As we learned in Hemingway’s The Sun Also Rises, life-changing events can happen in two ways: gradually, then suddenly. That is certainly the case for passive versus active investing. Vanguard launched its first version of an S&P 500 index fund in May of 1976, and it took nearly 40 years for index funds to claim a 30% share of the funds marketplace. Last month, passive investing finally claimed a majority of the fund assets under management in America. In the storm of cultural, economic, and geopolitical news, you may have missed the story, but for the investment industry, it’s a very big deal. It’s an even bigger deal for the American family.

Passive Investing Has Taken the Lead and Appears Unstoppable

Mutual Funds’ 100-Year Dominance Is Failing for All the Right Reasons

John C. (Jack) Bogle founded The Vanguard Group in 1975, having set his mind to creating investment options that would optimize investor returns. As a brilliant young student at Princeton, Bogle had studied mutual funds and found that picking stock winners on a consistent basis was virtually impossible, and he saw allowing retail investors to invest in indexes, instead of individual stocks or mutual funds, as a massive market opportunity.

Vanguard launched its first version of the S&P 500 index fund in May 1976. Today, Vanguard manages over $8 trillion in assets, making it the second-largest asset manager in the world.

Last month, after nearly 50 years since their inception, passively managed funds surpassed actively managed funds in total assets under management. On February 13th, Morningstar published an article titled “Index Funds Have Officially Won,” announcing that indexed funds have finally captured more than 50% of the fund universe’s assets.

This is no minor story in the investments industry and no freak trend. According to the article, “Almost certainly, (passive funds) will crack the 70% mark during the next decade.” This is a massive threat to the mutual fund industry, which appears to be going the way of the dinosaur.

Why did it take two generations of investors for the passive style to take leadership? A combination of incentives for the mutual fund industry, which captures hundreds of billions of commission dollars per year, and investor bias.

The incentives of mutual fund wholesalers and salespeople are easy to understand: They seek to maximize their income. Investor bias is trickier; it falls into the broader category of behavioral finance, a field of study that seeks to explain market and asset pricing anomalies. Behaviors like prospect theory, confirmation bias, and recency bias all tend to work against the best interests of investors, ultimately leading to the buy high/sell low trap.

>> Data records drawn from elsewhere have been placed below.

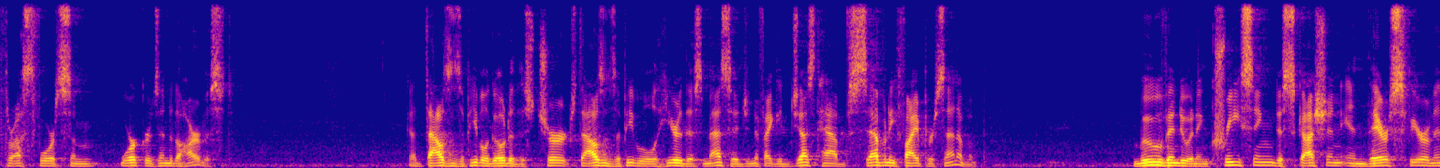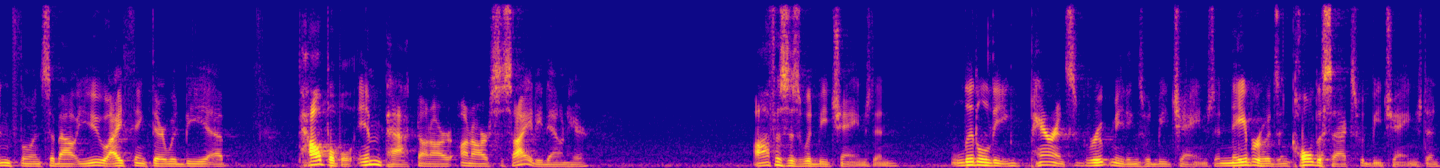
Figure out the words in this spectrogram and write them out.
thrust forth some workers into the harvest. God, thousands of people go to this church, thousands of people will hear this message, and if I could just have 75% of them move into an increasing discussion in their sphere of influence about you, I think there would be a palpable impact on our, on our society down here. Offices would be changed, and little league parents' group meetings would be changed, and neighborhoods and cul de sacs would be changed. And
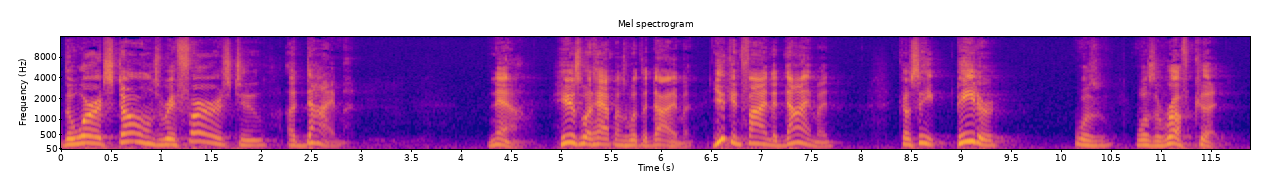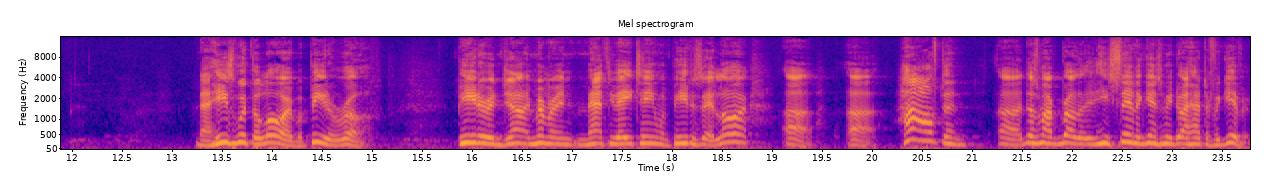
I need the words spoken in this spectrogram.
the word stones refers to a diamond. Now, here's what happens with a diamond you can find a diamond because, see, Peter was, was a rough cut. Now he's with the Lord, but Peter rough. Peter and John, remember in Matthew 18 when Peter said, Lord, uh, uh, how often uh, does my brother, he sinned against me, do I have to forgive him?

The average retail fund investor notoriously underperforms market indexes, a great irony given that index investing is generally much lower cost, more transparent, and offers superior risk-adjusted returns relative to the actively managed offers.

Experienced investors have likely noticed that Wall Street does not give up its commissions lightly and has fought to keep the actively managed mutual fund alive despite the fact that active funds are virtually synonymous with failure. A 2022 study by S&P Dow Jones found that “Over the past 10 years, 82% of fund managers fell short of their S&P 500 benchmark, with 87% failing over 15 years.”

Investors tend to seek professional advice as they accumulate assets, and for 100 years, mutual fund companies have sought to fill that void. They’ve enjoyed notable success—even after seeing historic outflows in recent years, they still command over $11 trillion in AUM. This recent news demonstrates not only a shift in buyer behavior but in the investments industry itself.

Prioritizing Better Advice Over Salesmanship: A Winning Formula

University of Chicago alumnus and professor Paul Samuelson, who has been called “the father of modern economics,” ranked Bogle’s invention of the index fund as among the greatest inventions in history “…along with the invention of the wheel, the alphabet, Gutenberg printing.”

There is nothing inherently wrong with active investing; rather, the incentive structures of the mutual fund industry lead to its failure. Core to that failure is their essential incentive to achieve size over performance. Mutual fund managers are paid for growing assets, not for performance—the provenance of hedge fund managers—which leads to many sins, including style drift and over-diversification.

Financial advisors have come to understand that what investors need is not a magic formula or a secret sauce; what they need is better advice. Advice that aligns their goals and risk tolerance with the realities of investing and focuses less on performance and more on risk management and tax avoidance.

Index investing is liquid, cheap, and easy to access, but providing wise counsel and effective asset management takes real subject matter expertise and knowledge of securities and tax laws. Increasingly, advisors today seek to add value through their advice and portfolio management and not via selling returns. In this way, the American family is enjoying the democratization of the family office, the overwhelming choice of the billionaire class.

Jack Bogle’s invention has helped both advisors and their clients take greater control of their portfolios and, in so doing, have improved outcomes for millions of investors while revolutionizing the industry. Mr. Bogle passed away several years ago, but his legacy lives on, and he deserves his place on the Mount Rushmore of asset managers.

If you’re concerned about the high costs of your mutual funds or about the incentive structures of your financial advisors, we offer a free report called the Taxes First, Then Math analysis. It’s a detailed report using publicly available resources that will estimate the total costs, tax efficiency, diversification, and risk exposure of your portfolio.